American Cancer Society. Thyroid Cancer. 2014: http://www.cancer.org/cancer/thyroidcancer/detailedguide/index.
American Society of Clinical Oncology. Thyroid Cancer. 2015: http://www.cancer.net/cancer-types/thyroid-cancer/view-all.
Cancer Care Ontario. Drug Monograph: Sorafenib. 2015: https://www.cancercare.on.ca/cms/One.aspx?portalId=1377&pageId=10760.
Cancer Care Ontario.
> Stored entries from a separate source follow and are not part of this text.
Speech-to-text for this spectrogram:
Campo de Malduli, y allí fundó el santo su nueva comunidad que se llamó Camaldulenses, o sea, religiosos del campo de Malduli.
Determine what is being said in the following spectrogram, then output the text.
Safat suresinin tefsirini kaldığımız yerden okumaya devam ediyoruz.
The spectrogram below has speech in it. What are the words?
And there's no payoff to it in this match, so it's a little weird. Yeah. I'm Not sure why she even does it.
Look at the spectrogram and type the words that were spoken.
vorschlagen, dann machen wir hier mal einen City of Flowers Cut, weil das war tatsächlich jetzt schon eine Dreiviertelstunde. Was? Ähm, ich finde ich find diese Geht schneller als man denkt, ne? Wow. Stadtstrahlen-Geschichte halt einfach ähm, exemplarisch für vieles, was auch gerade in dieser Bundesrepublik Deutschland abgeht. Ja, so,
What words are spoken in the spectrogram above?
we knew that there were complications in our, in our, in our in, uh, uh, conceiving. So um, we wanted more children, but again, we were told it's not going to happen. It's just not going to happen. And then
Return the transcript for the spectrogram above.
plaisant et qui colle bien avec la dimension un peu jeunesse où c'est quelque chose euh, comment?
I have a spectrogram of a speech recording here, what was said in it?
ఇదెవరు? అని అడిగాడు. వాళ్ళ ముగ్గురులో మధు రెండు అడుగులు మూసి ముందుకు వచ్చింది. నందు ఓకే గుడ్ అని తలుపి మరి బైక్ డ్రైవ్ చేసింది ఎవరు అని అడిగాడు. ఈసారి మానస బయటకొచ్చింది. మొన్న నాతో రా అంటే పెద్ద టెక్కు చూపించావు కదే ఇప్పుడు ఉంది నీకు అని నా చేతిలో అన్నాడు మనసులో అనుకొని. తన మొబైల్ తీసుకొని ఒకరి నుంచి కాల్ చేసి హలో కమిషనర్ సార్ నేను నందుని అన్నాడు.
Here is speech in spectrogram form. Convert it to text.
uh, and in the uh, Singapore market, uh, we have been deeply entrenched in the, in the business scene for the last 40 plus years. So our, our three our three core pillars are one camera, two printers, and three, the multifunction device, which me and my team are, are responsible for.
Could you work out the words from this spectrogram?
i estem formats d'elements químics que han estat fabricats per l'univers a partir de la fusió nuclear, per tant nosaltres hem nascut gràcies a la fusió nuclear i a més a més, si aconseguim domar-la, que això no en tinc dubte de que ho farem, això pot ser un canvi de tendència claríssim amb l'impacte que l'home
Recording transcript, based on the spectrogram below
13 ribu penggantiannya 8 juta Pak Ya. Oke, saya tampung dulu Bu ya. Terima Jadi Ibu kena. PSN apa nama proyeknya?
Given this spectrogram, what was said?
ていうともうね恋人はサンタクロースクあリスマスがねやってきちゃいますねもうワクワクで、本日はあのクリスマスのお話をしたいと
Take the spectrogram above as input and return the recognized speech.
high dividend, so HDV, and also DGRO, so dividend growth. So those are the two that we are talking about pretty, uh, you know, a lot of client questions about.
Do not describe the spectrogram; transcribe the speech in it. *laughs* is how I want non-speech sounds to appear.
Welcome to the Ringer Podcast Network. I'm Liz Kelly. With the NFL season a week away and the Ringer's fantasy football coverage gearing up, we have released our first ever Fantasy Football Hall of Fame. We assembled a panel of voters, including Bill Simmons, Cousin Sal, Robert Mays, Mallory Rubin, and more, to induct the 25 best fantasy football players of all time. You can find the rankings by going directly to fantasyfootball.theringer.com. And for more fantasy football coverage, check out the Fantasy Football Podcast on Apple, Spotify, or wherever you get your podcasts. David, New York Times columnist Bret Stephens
Drug Monograph: Vandetanib. 2014: https://www.cancercare.on.ca/cms/One.aspx?portalId=1377&pageId=10760.
Davidge-Pitts CJ, Thompson GB . Thyroid tumors. DeVita VT Jr, Lawrence TS, Rosenberg SA. Cancer: Principles and Practice of Oncology. 10th ed. Philadelphia: Wolters Kluwer Health/Lippincott Williams & Wilkins; 2015: 82:1175-1188.
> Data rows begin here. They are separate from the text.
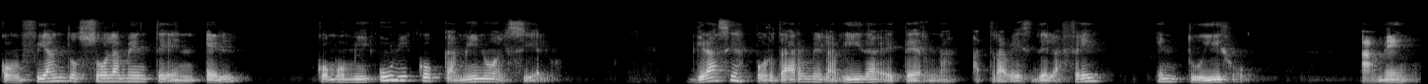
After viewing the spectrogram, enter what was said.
confiando solamente en Él como mi único camino al cielo. Gracias por darme la vida eterna a través de la fe en tu Hijo. Amén.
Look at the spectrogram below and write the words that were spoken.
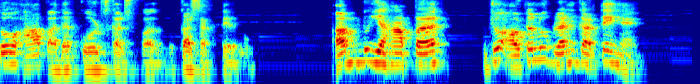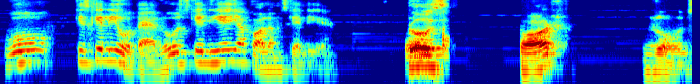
तो आप अदर कोर्स कर कर सकते हो। अब यहाँ पर जो आउटर लूप रन करते हैं वो किसके लिए होता है? रोज के लिए या कॉलम्स के लिए? रोज और रोज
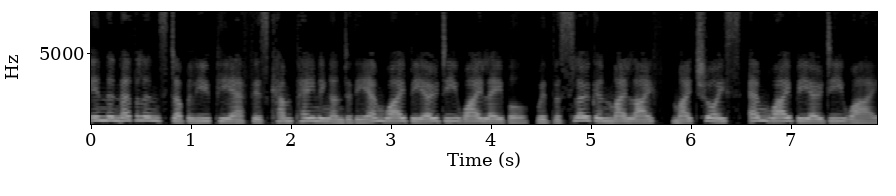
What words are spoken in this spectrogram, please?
In the Netherlands WPF is campaigning under the MYBODY label, with the slogan My Life, My Choice, MYBODY.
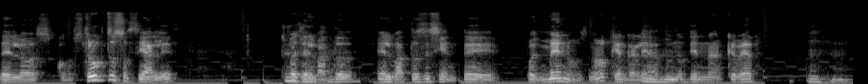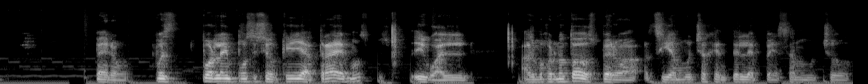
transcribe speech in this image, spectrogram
de los constructos sociales, pues el vato, el vato se siente pues menos, ¿no? Que en realidad pues, no tiene nada que ver. Ujú. Pero pues por la imposición que ya traemos, pues, igual, a lo mejor no todos, pero a- sí a mucha gente le pesa mucho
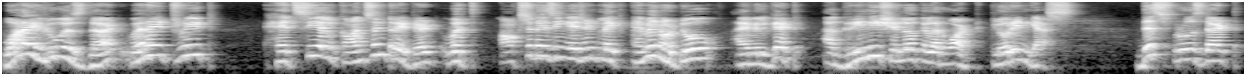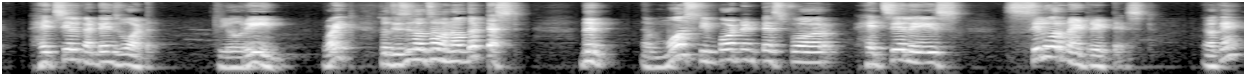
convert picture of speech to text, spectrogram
What I do is that when I treat HCl concentrated with oxidizing agent like MnO2, I will get a greenish yellow color what? Chlorine gas. This proves that HCl contains what? Chlorine, right? So this is also one of the tests. Then the most important test for HCl is silver nitrate test. Okay.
Davidson BJ, Newkirk KA, Burman KD . Cancer of the thyroid and the parathyroid: general principles and management. Harrison LB, Sessions RB, Kies MS (eds.). Head and Neck Cancer: A Multidisciplinary Approach. 4th ed. Philadelphia: Wolters Kluwer/Lippincott Williams & Wilkins; 2014: 28A:779-824.
Lentsch EJ. Medscape Reference: Thyroid Cancer Treatment Protocols. 2015: http://emedicine.medscape.com/article/2007769-overview.
National Cancer Institute. Thyroid Cancer Treatment for Health Professionals (PDQ®). 2015: http://www.cancer.gov/types/thyroid/hp/thyroid-treatment-pdq.
National Comprehensive Cancer Network. NCCN Clinical Practice Guidelines in Oncology: Thyroid Carcinoma (Version 2.2015). http://www.nccn.org/professionals/physician_gls/f_guidelines.asp.